Khalili, became the president of the legendary Sakakini Cultural Center, the first cultural NGO in Palestine, in 2015, after his MFA in Amsterdam. “Our approach was to turn the economic crisis into a cultural crisis. We call this the total work of the cultural institution. It can be said that the main tool of cultural practices in Palestine is an institution which is not only a means of production but also an ideological structure. So how to practice institutionalism without recreating an institution? How to form structures of production through the critique of the cultural institution as such? We are interested in creating works of art that resemble those of an institution, while producing structures in which critique of the cultural institution can be practiced.

Installation Borrowed Faces, Fehras Publishing Practices. (Provided)

While, as a whole, the exhibition emerges from a position of criticism – of institutions, of the art industry and of the exhibition itself – Khalili says it is an affirmative position. While the world is unstable – with pro-Palestinian and anti-apartheid thinkers and artists subjected to smear campaigns – spaces in the art world are being created for alternative ways of thinking outside the arena Politics.

“What scares us the most is this buildup of McCarthyism and mass fear,” Khalili says. “But we had the support of German artists, academics and collectives in Kassel. There is plenty of room to fight back.

For documenta, The Question of Funding organizes exhibitions and common spaces with other collectives, including the Eltiqa group for contemporary art in Gaza. With the help of writers and illustrators, they will also create a children’s book on economics and a new economic media called Dayra, a form of cashless exchange using blockchain technologies.

El-Warcha Courtyard Project, Hafsia, 2019. (Supplied)

“Eltiqa is a unique example of a collective in Palestine,” says Khalili. “They produce paintings, sculptures and photographs in a collective space that also supports young artists from Gaza. And they managed to do it without becoming an NGO. During the last May 2021 war against Gaza, a member of the group, Mohammed Hawajri, posted a comment on Facebook about what it means to show solidarity. He offered to go beyond the level of funding by showing the work of artists from Gaza. We need intellectual and artistic support, not just money. So how do we use documenta as a resource to support another group that is also trying to produce something outside the given cultural production structures? »

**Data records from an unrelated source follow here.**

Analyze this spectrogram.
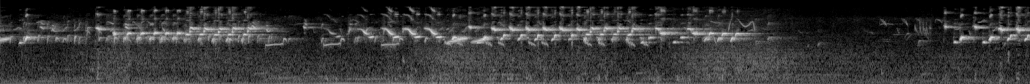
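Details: European goldfinch, canaries and mule hybrids singing to stimulate other songbirds: long rambling outpouring of high twitters and trills, fading to near silence before a final burst.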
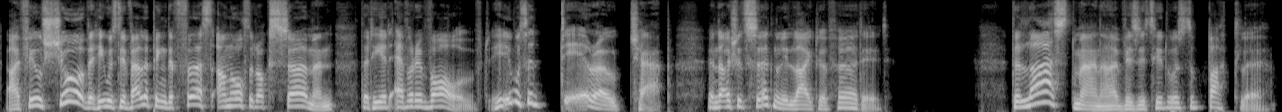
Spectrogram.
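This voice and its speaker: A man playing a gentlemanly, methodical investigator of hauntings, recounting his case in a formal, old-fashioned storytelling manner. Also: a little high, huge pitch swings, moderate pace, creaky, full character voice. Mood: animated recounting. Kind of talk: dramatic first-person storytelling, old-fashioned ghost story.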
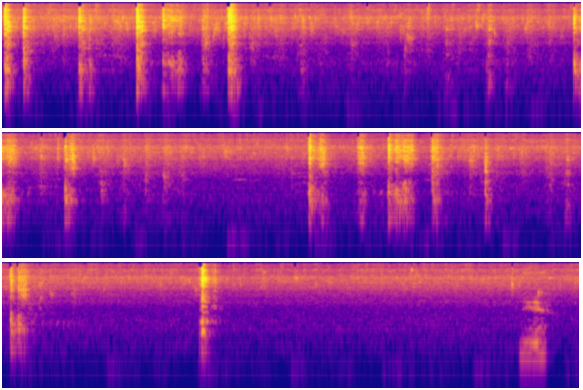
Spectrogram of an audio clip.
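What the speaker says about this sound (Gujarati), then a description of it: "દાણાને થોડાક આપણે ફ્રાય કરીશું." Sabudana and potatoes fry in a pan while a utensil stirs and scrapes, giving irregular clattering knocks over a soft continuous sizzle, with a voice talking at times.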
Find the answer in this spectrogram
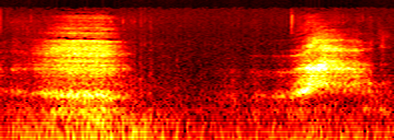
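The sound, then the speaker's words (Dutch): A breathy yawn: a long drawn-in breath followed by a short voiced, rising exhale a moment later, with no talking. “As always, even gapen tijdens een podcast.”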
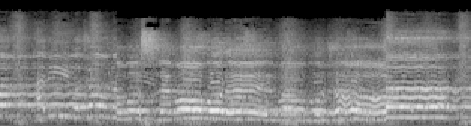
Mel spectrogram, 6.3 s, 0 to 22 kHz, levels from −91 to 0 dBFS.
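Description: From 1.56 s to 5.15 s there's a section at the wrong speed: it runs at about 0.76 times normal, so everything drops roughly five semitones and drags, deep and sluggish, then snaps back. That's likely playback or editing against the wrong clock.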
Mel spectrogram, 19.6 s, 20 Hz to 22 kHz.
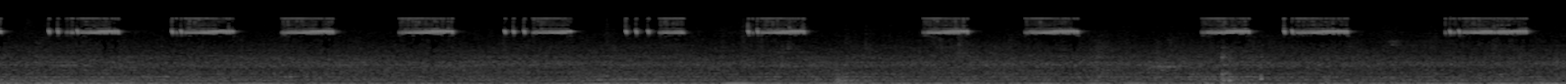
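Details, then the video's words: Black field cricket from a 2020 Korean biological archive: a long run of high, shrill trilled bursts, about a dozen, each under a second with short leading chirps, fairly regular spacing over a quiet, hissy background. "먹귀뚜라미, 여러번 듣기, 곤충소리"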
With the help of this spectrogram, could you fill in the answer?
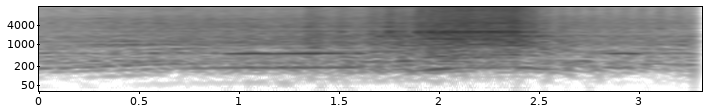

With Berlin-based Syrian artist collective Fehras Publishing Practices, presenting “Borrowed Faces” – a hybrid archival research project on Arab globalization and political agency, as well as a fictionalized story about female figures in the movement of Afro-Asian solidarity in Tashkent, Cairo and Beirut; Tunis-based El Warcha brings its idea of ​​the studio to Kassel with a library and public art installation; and Sada organizing an exhibition of commissioned video works in Baghdad, there is a lot of collective action and alliances from the Arab world at documenta 15.

It remains to be seen what artists as scholars, collaborators and thinkers can come up with in a non-hierarchical format, but this looks like a watershed shift in how the region’s practices and artists are presented on the global circuit – non-essentialized, transdisciplinary and more collaborative.

Michael A. Bynum